● **WORK TASK**: Where in the records does the word "LUFS" appear? Copy each line that holds it.

(THE INPUT begins)

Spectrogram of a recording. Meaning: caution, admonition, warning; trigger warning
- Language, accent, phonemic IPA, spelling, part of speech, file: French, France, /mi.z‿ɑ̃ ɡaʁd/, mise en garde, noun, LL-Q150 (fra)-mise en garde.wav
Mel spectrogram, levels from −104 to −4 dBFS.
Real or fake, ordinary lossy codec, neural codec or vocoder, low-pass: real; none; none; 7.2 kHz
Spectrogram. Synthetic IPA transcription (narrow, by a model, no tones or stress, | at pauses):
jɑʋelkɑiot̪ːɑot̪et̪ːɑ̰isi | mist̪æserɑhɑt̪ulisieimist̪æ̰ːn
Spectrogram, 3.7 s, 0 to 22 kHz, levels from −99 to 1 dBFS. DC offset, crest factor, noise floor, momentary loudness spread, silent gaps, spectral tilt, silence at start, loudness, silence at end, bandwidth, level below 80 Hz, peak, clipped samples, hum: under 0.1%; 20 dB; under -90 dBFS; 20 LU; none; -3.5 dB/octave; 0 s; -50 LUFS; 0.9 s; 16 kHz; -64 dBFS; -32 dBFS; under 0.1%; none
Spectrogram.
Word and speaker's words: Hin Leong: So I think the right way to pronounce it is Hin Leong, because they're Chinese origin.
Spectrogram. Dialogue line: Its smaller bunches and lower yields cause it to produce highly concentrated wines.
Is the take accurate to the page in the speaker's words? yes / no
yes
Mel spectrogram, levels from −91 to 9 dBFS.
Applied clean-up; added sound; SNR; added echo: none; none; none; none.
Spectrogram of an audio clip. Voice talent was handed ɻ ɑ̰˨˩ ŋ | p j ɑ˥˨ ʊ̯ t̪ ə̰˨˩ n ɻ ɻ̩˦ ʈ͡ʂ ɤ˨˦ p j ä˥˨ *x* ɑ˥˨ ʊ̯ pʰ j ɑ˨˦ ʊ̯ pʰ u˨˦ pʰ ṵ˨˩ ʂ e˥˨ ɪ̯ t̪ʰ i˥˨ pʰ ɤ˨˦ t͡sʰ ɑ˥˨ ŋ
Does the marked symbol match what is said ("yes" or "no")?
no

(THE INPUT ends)
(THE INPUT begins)

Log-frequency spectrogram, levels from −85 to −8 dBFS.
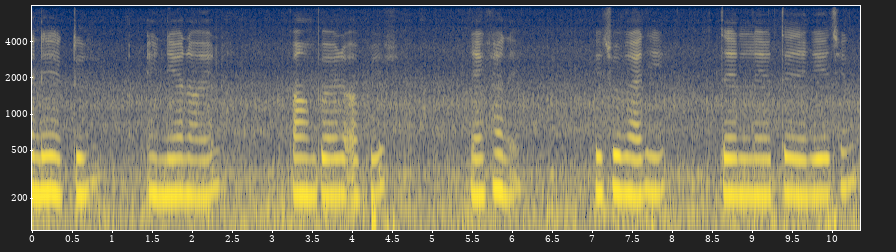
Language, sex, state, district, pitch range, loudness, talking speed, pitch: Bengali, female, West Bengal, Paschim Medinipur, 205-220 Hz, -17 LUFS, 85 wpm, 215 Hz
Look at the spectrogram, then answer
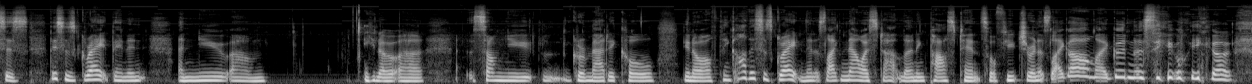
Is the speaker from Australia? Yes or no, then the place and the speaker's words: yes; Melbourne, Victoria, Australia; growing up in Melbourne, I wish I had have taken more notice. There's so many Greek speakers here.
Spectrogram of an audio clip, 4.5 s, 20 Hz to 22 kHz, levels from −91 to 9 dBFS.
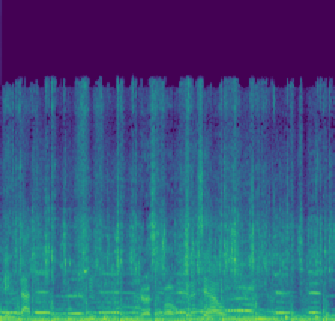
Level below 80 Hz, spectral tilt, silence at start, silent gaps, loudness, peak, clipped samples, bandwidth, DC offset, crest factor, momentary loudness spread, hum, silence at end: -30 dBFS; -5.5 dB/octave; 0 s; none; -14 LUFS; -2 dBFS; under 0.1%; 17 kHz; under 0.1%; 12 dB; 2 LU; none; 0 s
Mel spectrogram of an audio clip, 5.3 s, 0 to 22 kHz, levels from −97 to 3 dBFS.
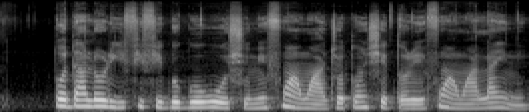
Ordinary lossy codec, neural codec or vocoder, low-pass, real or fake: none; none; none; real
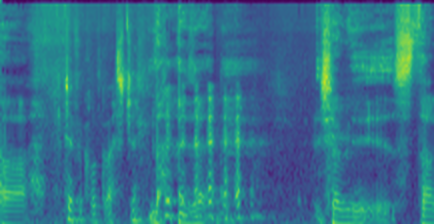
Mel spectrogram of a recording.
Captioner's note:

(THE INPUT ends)

● **COMPLETED TASK**:
Spectrogram, 3.7 s, 0 to 22 kHz, levels from −99 to 1 dBFS. DC offset, crest factor, noise floor, momentary loudness spread, silent gaps, spectral tilt, silence at start, loudness, silence at end, bandwidth, level below 80 Hz, peak, clipped samples, hum: under 0.1%; 20 dB; under -90 dBFS; 20 LU; none; -3.5 dB/octave; 0 s; -50 LUFS; 0.9 s; 16 kHz; -64 dBFS; -32 dBFS; under 0.1%; none
Language, sex, state, district, pitch range, loudness, talking speed, pitch: Bengali, female, West Bengal, Paschim Medinipur, 205-220 Hz, -17 LUFS, 85 wpm, 215 Hz
Level below 80 Hz, spectral tilt, silence at start, silent gaps, loudness, peak, clipped samples, bandwidth, DC offset, crest factor, momentary loudness spread, hum, silence at end: -30 dBFS; -5.5 dB/octave; 0 s; none; -14 LUFS; -2 dBFS; under 0.1%; 17 kHz; under 0.1%; 12 dB; 2 LU; none; 0 s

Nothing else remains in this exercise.